Segment Start: DATA

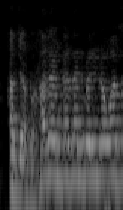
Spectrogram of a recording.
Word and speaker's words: حجر: ما ذلك ذلك هجر ذلك حجر. Okay, pronounce the ha properly. Okay, حجر.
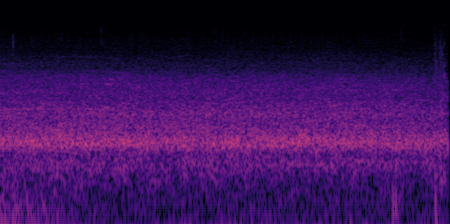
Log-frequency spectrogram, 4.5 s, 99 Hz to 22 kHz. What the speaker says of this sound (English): This dog crowd is off the leash, and they are coming after them, bringing noise on 3rd down.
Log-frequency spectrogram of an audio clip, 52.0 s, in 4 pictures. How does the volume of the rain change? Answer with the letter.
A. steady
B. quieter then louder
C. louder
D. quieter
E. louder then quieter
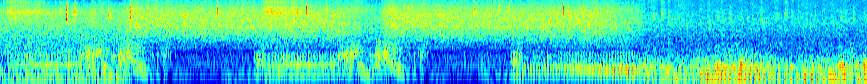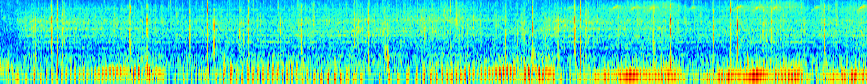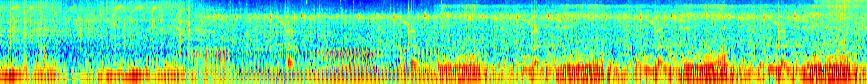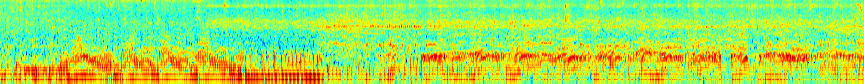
A.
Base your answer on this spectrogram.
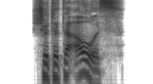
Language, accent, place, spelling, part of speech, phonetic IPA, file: German, Germany, Berlin, schüttete aus, verb, [ˌʃʏtətə ˈaʊ̯s], De-schüttete aus.ogg
- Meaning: inflection of ausschütten: 1. first/third-person singular preterite 2. first/third-person singular subjunctive II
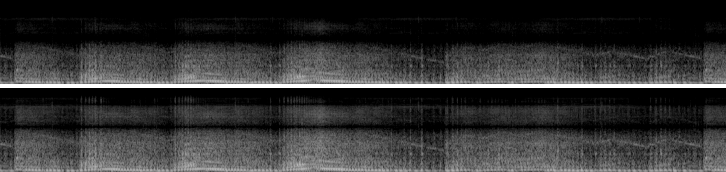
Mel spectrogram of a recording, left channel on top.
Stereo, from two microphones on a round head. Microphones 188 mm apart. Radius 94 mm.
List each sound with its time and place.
0.0 s a motorcycle: 65° right (ahead or behind)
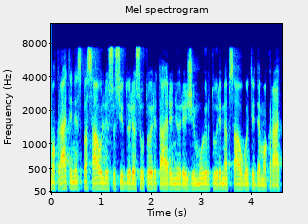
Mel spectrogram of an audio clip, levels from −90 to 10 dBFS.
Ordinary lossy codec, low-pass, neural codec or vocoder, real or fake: MP3, 64 kbps; 7.2 kHz; none; real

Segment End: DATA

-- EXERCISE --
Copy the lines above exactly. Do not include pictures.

-- ANSWER SPACE --
Spectrogram of a recording.
Word and speaker's words: حجر: ما ذلك ذلك هجر ذلك حجر. Okay, pronounce the ha properly. Okay, حجر.
Log-frequency spectrogram, 4.5 s, 99 Hz to 22 kHz. What the speaker says of this sound (English): This dog crowd is off the leash, and they are coming after them, bringing noise on 3rd down.
Log-frequency spectrogram of an audio clip, 52.0 s, in 4 pictures. How does the volume of the rain change? Answer with the letter.
A. steady
B. quieter then louder
C. louder
D. quieter
E. louder then quieter
A.
Base your answer on this spectrogram.
Language, accent, place, spelling, part of speech, phonetic IPA, file: German, Germany, Berlin, schüttete aus, verb, [ˌʃʏtətə ˈaʊ̯s], De-schüttete aus.ogg
- Meaning: inflection of ausschütten: 1. first/third-person singular preterite 2. first/third-person singular subjunctive II
Mel spectrogram of a recording, left channel on top.
Stereo, from two microphones on a round head. Microphones 188 mm apart. Radius 94 mm.
List each sound with its time and place.
0.0 s a motorcycle: 65° right (ahead or behind)
Mel spectrogram of an audio clip, levels from −90 to 10 dBFS.
Ordinary lossy codec, low-pass, neural codec or vocoder, real or fake: MP3, 64 kbps; 7.2 kHz; none; real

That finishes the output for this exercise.